The decentralised policy that we have now was not always the case. There was a space board set up in response to the 1985 Madigan report. That gained significant support from the government including the establishment of the Australian Space Council in 1994. But following an inquiry, despite recommendation for further support, funding was removed in 1996 and that board was disbanded. There have been various attempts and discussion since then about the wisdom of that move.

In 2005 former Senator Grant Chapman convened a Space Policy Advisory Group, which prepared a report calling for a national space policy assigned to a specific agency, and the committee built on a lot of that work. The committee did take into account in its report concern from many witnesses that there should not be similar ups and downs with insufficient support that is then withdrawn and leaves the industry back where it was. We did take that into account and tried to introduce a measured approach, a modular approach, that would allow us to see if there was enough support to gradually build up a space agency. The Australian Space Industry Chamber of Commerce said:

Nations are recognising that an investment in space can be a catalyst to stimulating innovation across the spectrum of existing and emerging high technology industries.

We did hear through the inquiry that there are many opportunities of collaborating with international agencies, including the European Space Agency and the Canadian Space Agency. They are similar countries with similar requirements and they are very keen to get involved with Australia in developing that industry.

The recommendations give a path for Australia to start to bring together not only government agencies but also private industry and those working in the academic areas to see if there is a platform for developing a coordinated space policy and a coordinated space agency. We saw it as a very clear and high priority for Australia at this time to build upon that capacity we have in this exciting and interesting area.
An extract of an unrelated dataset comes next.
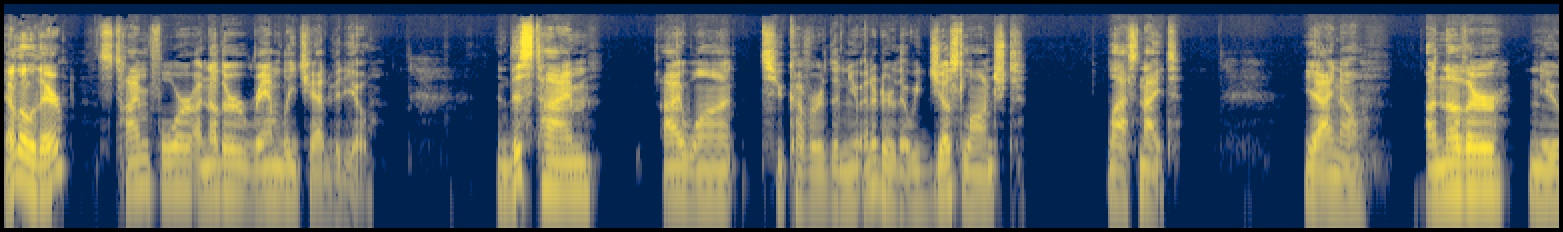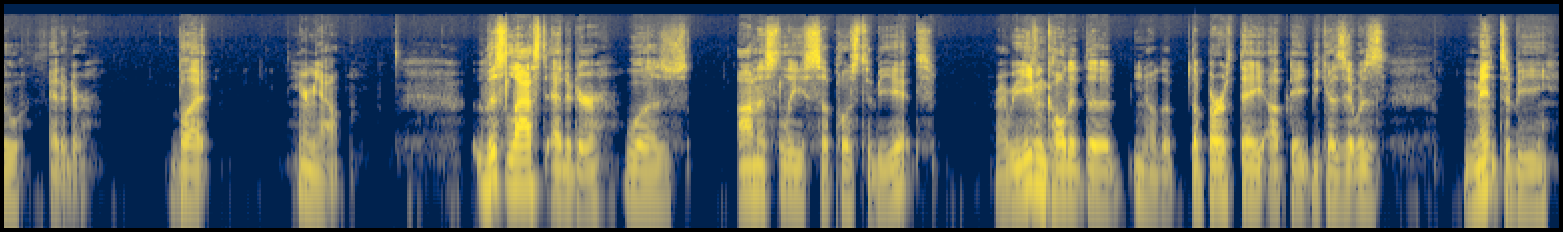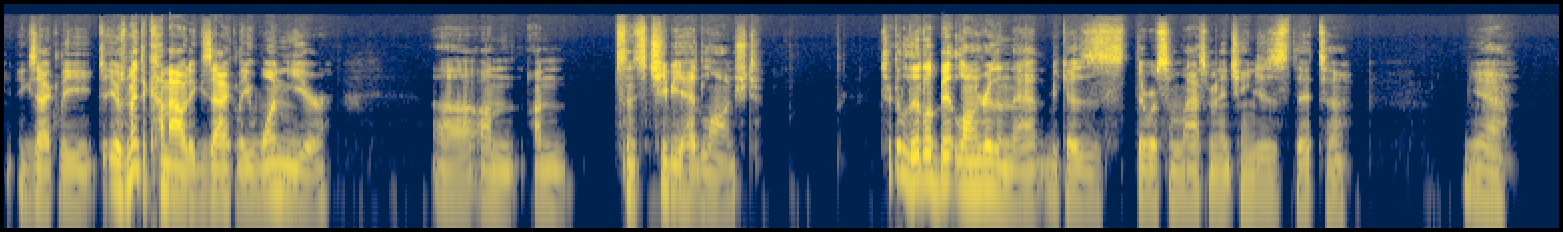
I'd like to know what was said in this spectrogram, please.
Hello there. It's time for another Rambly Chad video. And this time I want to cover the new editor that we just launched last night. Yeah, I know. Another new editor. But hear me out. This last editor was honestly supposed to be it. Right? We even called it the, you know, the the birthday update because it was meant to be exactly it was meant to come out exactly one year uh, on on since Chibi had launched. Took a little bit longer than that because there was some last minute changes that uh, yeah.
I seek leave to continue my remarks later.

Leave granted; debate adjourned.